Read his thoughts on the topic in his latest ‘blog entry.
Our new training officer, Sasha LeBaron has been cracking the whip to get our members to advance their training. Last Thursday saw a flurry of exams.
- Ian Emberton continued his in-house firefighter exam. All that remains is his written exam and he can remove the rookie designation from his helmet.
- Doug Chinnery wrote and passed his module 6 written exam dealing with salvage and overhaul operations on the fire scene.
- Patrick Lui completed his module 2 practical exam where he demonstrated textbook fire extinguisher technique and masterful donning on turnout gear and breathing apparatus.
- Dave Hanna wrote his module 7 exam, the topic being sprinkler systems, public education, and fire prevention.
- David Cloud wrote both module 6 and his hazmat awareness exam.
Each of last few months has seen several people advancing their training by writing exams and completing practical evaluations. This is good news for the individual, for the department, and for the community at large. Thanks to Sasha for driving this process, Duncan and Giff for administering the exams, and for all the firefighters who are spending even more of their spare time to better themselves and the department.
The tank at the bottom of Sollans had its plumbing completed last week and the Chief was able to fill it by pumping it full of groundwater. That leaves only the tank at the top of Euston Road to be completed before all of our new tanks are in service.
For a list of all of our tanks have a look at the water supply page.
“A dryer and the attached vent system requires regular cleaning and maintenance, just like your furnace or other fuel burning equipment. Lack of regular cleaning and maintenance of dryers and their attached venting systems, has been identified as causing fires.”
The BC Safety Authority has issued a safety alert about maintaining your dryer vent. The upshot is that when lint collects in the vent, the dryer has to work harder to push the air out. This will heat up the dryer even more, creating a feedback loop and possibly a fire hazard. Read the whole alert here.
In our feature, The Rookie’s Blog, our new recruit, Patrick Lui tells us about his first callout.
Captain Rob Zielinski and his wife, Amanda, have just had a 7lb 5oz baby girl! Everyone is healthy and happy. They haven’t decided on a name yet.
Congratulations, Rob and Amanda. We’re all very happy for you.
Jed has finished with the plumbing on another water supply tank, we have pumped it full of water, and it’s now ready to be used. Sure, the landscaping leaves a bit to be desired, but that will get fixed up when the ground dries out a bit. We’ve been really lucky that there has been enough groundwater near the new tanks that we have been able to pump directly into the tanks instead of shuttling 15 loads per tank from the fire hall.
The next tank to come on line will be at the corner of Sollans and Brigantine. The ground is pretty wet there right now, so we’re hoping that we can fill it with the portable pump as well. Stay tuned.
We held the 2011 Annual General Meeting last night where we elect members to the positions of Fire Chief, Deputy Chief, and Treasurer. There was no change to these positions for the upcoming year. The management team remains:

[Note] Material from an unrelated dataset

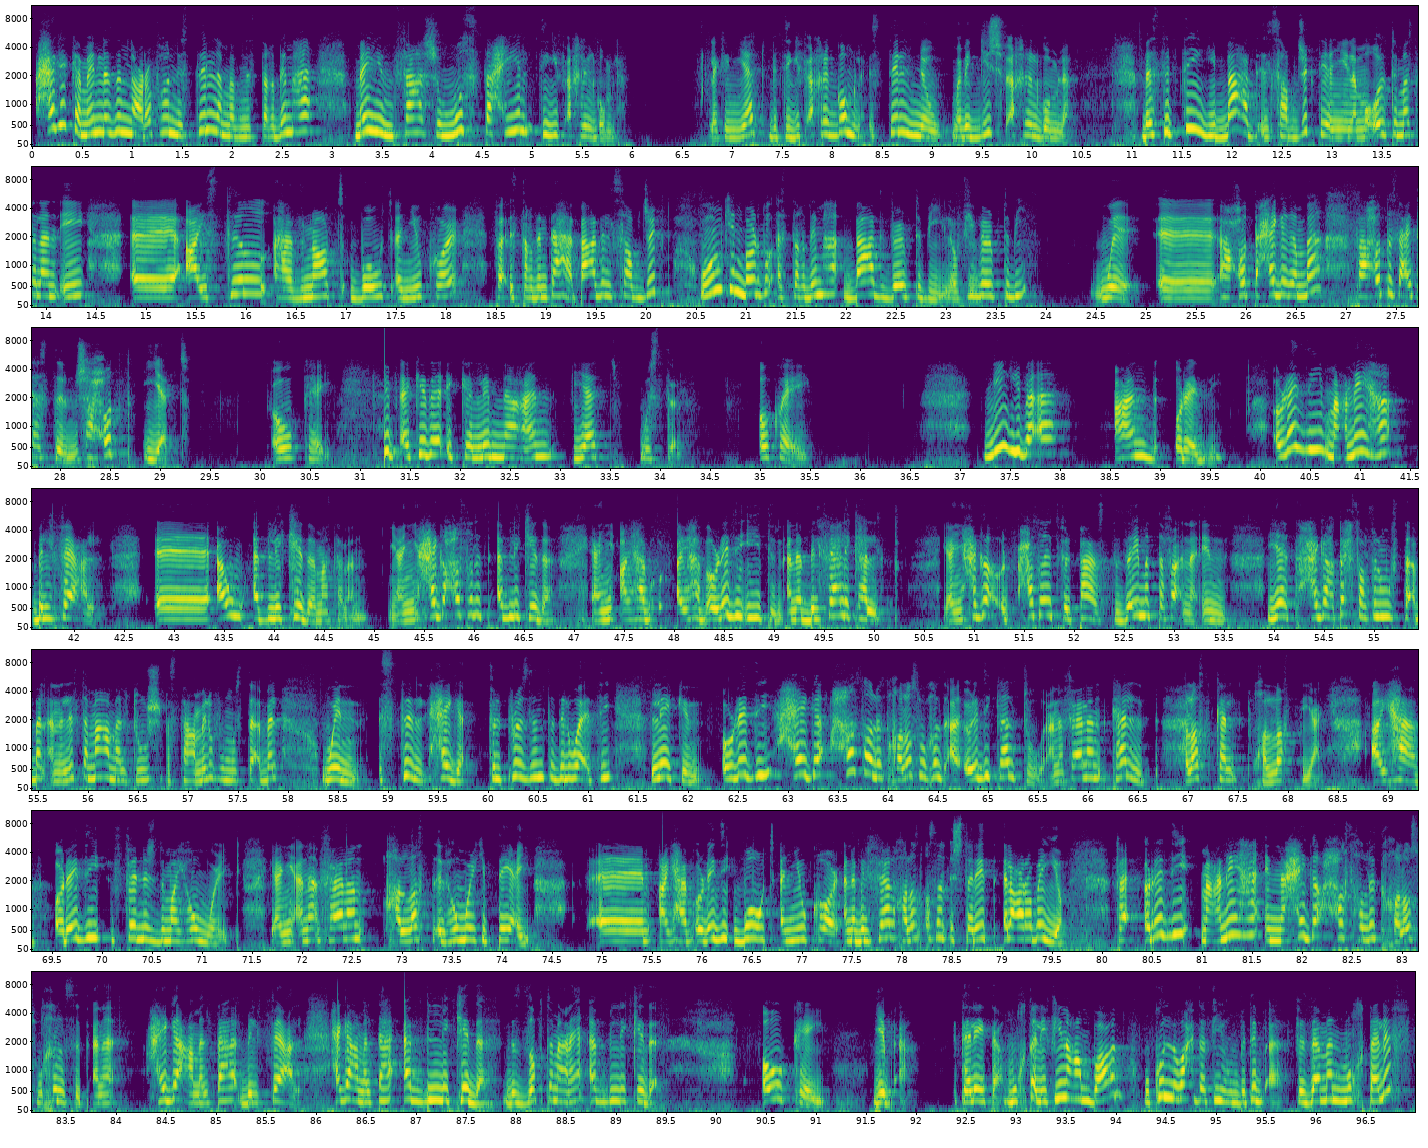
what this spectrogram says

- Fire Chief: Giff LaRose
- Deputy Chief: Doug Chinnery
- Treasurer: Len Olsen
- Captain: Al Cannon
- Captain: Rob Zielinski
- Training Officer: Sasha Lebaron

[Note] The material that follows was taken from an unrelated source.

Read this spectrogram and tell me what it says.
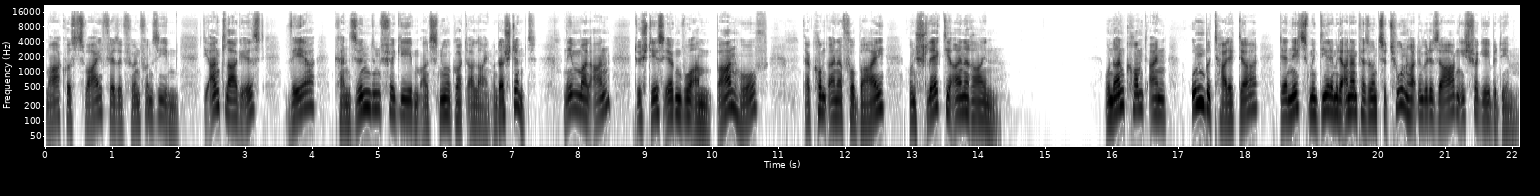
Markus 2, Verse 5 und 7. Die Anklage ist, wer kann Sünden vergeben als nur Gott allein? Und das stimmt. Nehmen wir mal an, du stehst irgendwo am Bahnhof, da kommt einer vorbei und schlägt dir eine rein. Und dann kommt ein Unbeteiligter, der nichts mit dir, mit der anderen Person zu tun hat und würde sagen, ich vergebe dem.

Thanks to everyone that came to the meeting and provided feedback to the management team. We’re all looking forward to the upcoming year.
We’ve now been to 2 chimney fires in under a month. Fortunately no one was hurt and no property was damaged. There was a common theme to both of our calls that is worth mentioning. That theme is a wood stove connected to a chimney with a horizontal pipe.
Any horizontal surface will collect stuff, whether it’s knick-knacks on a kitchen shelf or creosote in a chimney. It seems that in both cases the fire started near to the joint where the horizontal component of the stovepipe connected to the main chimney. The good news is that usually this stovepipe is relatively easy to clean. The bad news is that it is often forgotten when the rest of the chimney is cleaned.
If you have one of these setups, make sure that the elbows out of the wood stove get taken apart and thoroughly cleaned as part of your regular cleaning schedule. Also, if you have this type of setup, you will want to clean out the stove pipe more often than those with a strictly vertical chimney system.
If you should discover a chimney fire, throw 1 cup of water into the firebox, close the door and the damper on the stove. Then call 911, and leave the house. One cup of water will expand to 1500 cups of steam which can go a long way to cooling the fire without damaging the flue.
In this edition Pat talks about doing drills to get his time down for donning his turnout gear and air pack.